    Thanks for your help mudhut.

    To those with less helpful responses - we literally have people in this week sorting out the back wall render, which as I said, we were fairly sure was causing our problem. (You could see the route the water was taking).

    I don't think by wondering whether the next door neighbours treating the party wall was going to have an effect on our property was whining and moaning? I have absolutely no idea about how this stuff works, which was why I came to ask the opinion of the professionals. We thought we'd solved our problem, potentially only to have a new one created. And when people are trying to make a buck, it's hard to know what the truth of the problem is. I don't have the know-how or a couple of thousand lying around to throw at the problem.

    Anyway, thanks to those that helped.
  10. house and home

    house and home New Member

    sounds like your more interested in "claiming" off of your neighbour than sorting out the problem, he has sorted "his" problem out by paying for someone to tank his basement out, after you say he had a very much worse problem than you did!....now you are asking if you can legally "sue his pants off" in case yours gets any more damp......how would you feel if the boot was on the other foot!.....if he came round and said....."my basement is really damp! and I know yours isnt but would you mind going halves on a solution to cure it?.....I can almost guarantee your answer would be "no...I dont see why I should cough up for a problem that isnt there for me!!!!".....your correct in saying he "should" have at least notified you but, dont try and get some money out of him for a problem that he has sorted!
  11. Mr GrimNasty

    Mr GrimNasty Active Member

    I would say it is 'quite possible' that tanking would cause damp to find a different route - i.e. make your wall worse.

    Anyway, damp-proofing works to a party wall comes under the Party Wall Act and they should have issued you with a notice and you should have a surveyor working to answer these sorts of questions/protect your interests.
  12. Mr GrimNasty

    Mr GrimNasty Active Member

    Sadly the PWA cannot be applied in retrospect, but the courts will be more inclined to rule in your favour as the PWA was not followed.

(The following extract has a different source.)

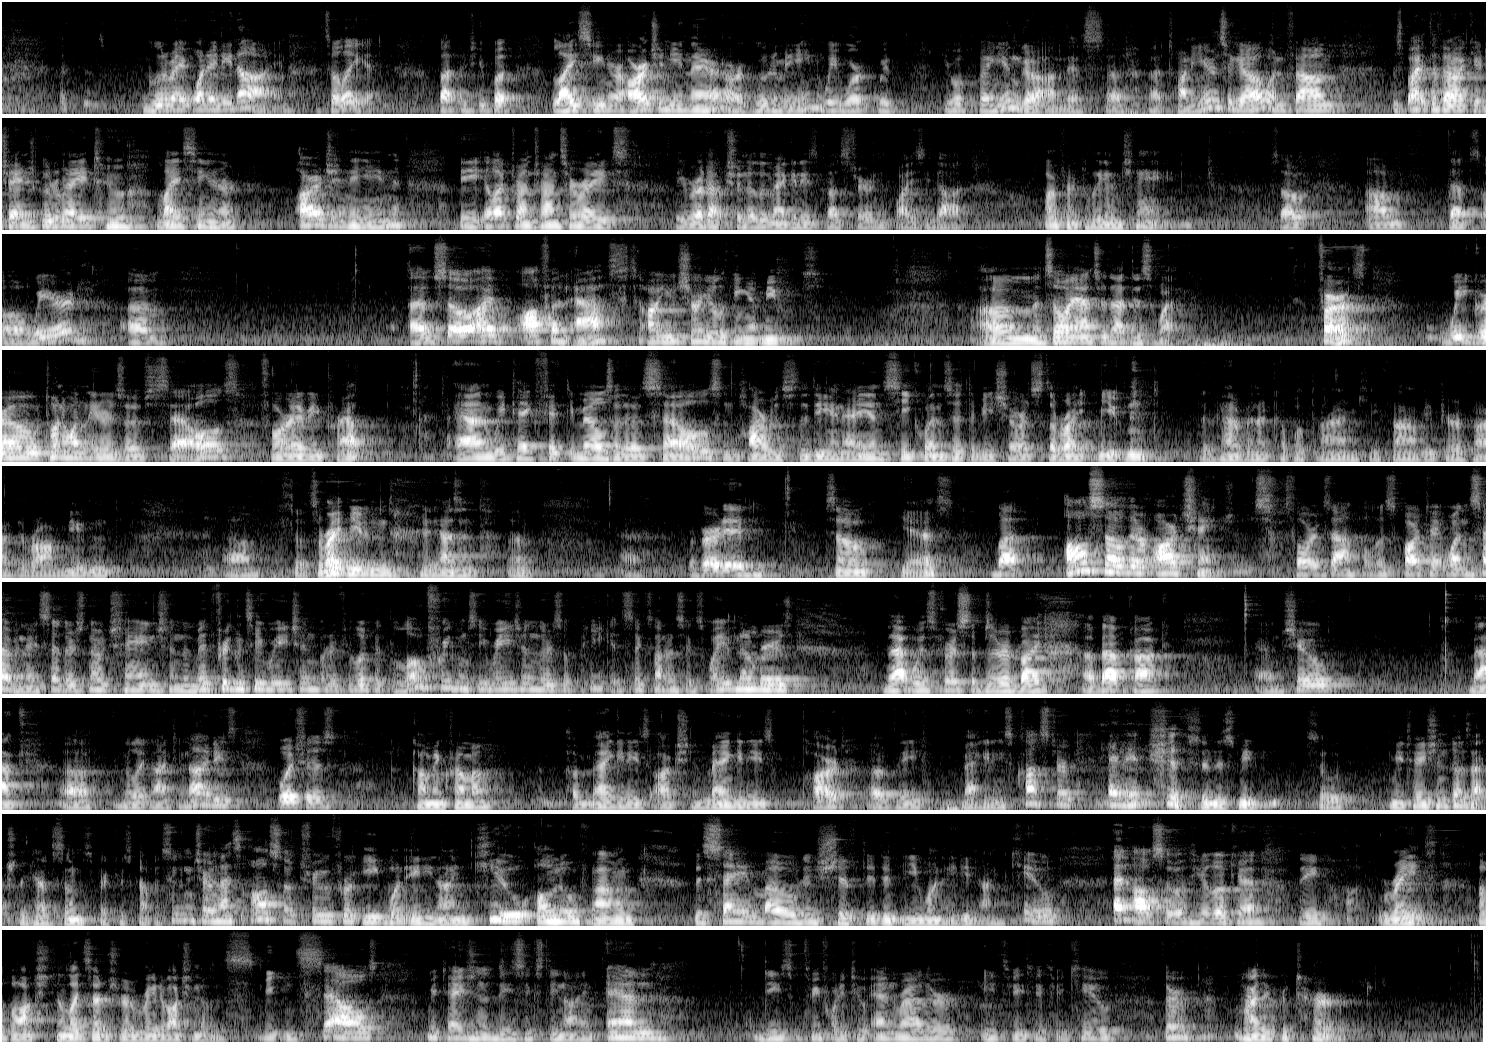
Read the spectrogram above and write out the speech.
Glutamate 189, it's a ligand. But if you put lysine or arginine there, or glutamine, we worked with Yuheng Yunga on this uh, about 20 years ago and found, despite the fact you change glutamate to lysine or arginine, the electron transfer rates the reduction of the manganese cluster and YZ dot are effectively unchanged. So um, that's all weird. Um, and so I've often asked, are you sure you're looking at mutants? Um, and so I answer that this way. First, we grow 21 liters of cells for every prep, and we take 50 mils of those cells and harvest the DNA and sequence it to be sure it's the right mutant. There have been a couple times we found we purified the wrong mutant. Um, so it's the right mutant. It hasn't um, uh, reverted. So yes, but also there are changes. For example, aspartate 1,7, they said there's no change in the mid-frequency region, but if you look at the low-frequency region, there's a peak at 606 wave numbers. That was first observed by uh, Babcock and Chu back uh, in the late 1990s, which is coming from a, a manganese oxygen manganese part of the manganese cluster, and it shifts in this mutant. So mutation does actually have some spectroscopic signature, and that's also true for E189Q. Ono found the same mode is shifted in E189Q. And also, if you look at the rate of oxygen, the light side rate of oxygen of the mutant cells, mutations D69N, D342N rather, E333Q, they're highly perturbed.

    The only way to protect your interests is to put your neighbours 'on notice', e.g. a letter from a solicitor stating the events and your concerns. And you will have to pay for a damp survey immediately from a qualified professional so that any deterioration can be accurately assessed and demonstrated to the courts.

    Your insurance company may have an interest and you may be able to use the legal cover element to meet some of your costs.
  13. imran_

    imran_ New Member

    Lots of ambulance chasers will take your case, probably on a no-win no-fee basis. If they haven't issued notice as per PWA then it's done and dusted as far as I know - you will win any reasonable compensation by establishing that their actions on the party wall have been detrimental to your property.

    It is obvious to a layperson that a damp issue on a party wall will have impact on both parties, and therefore the work should have been agreed and coordinated.

Share This Page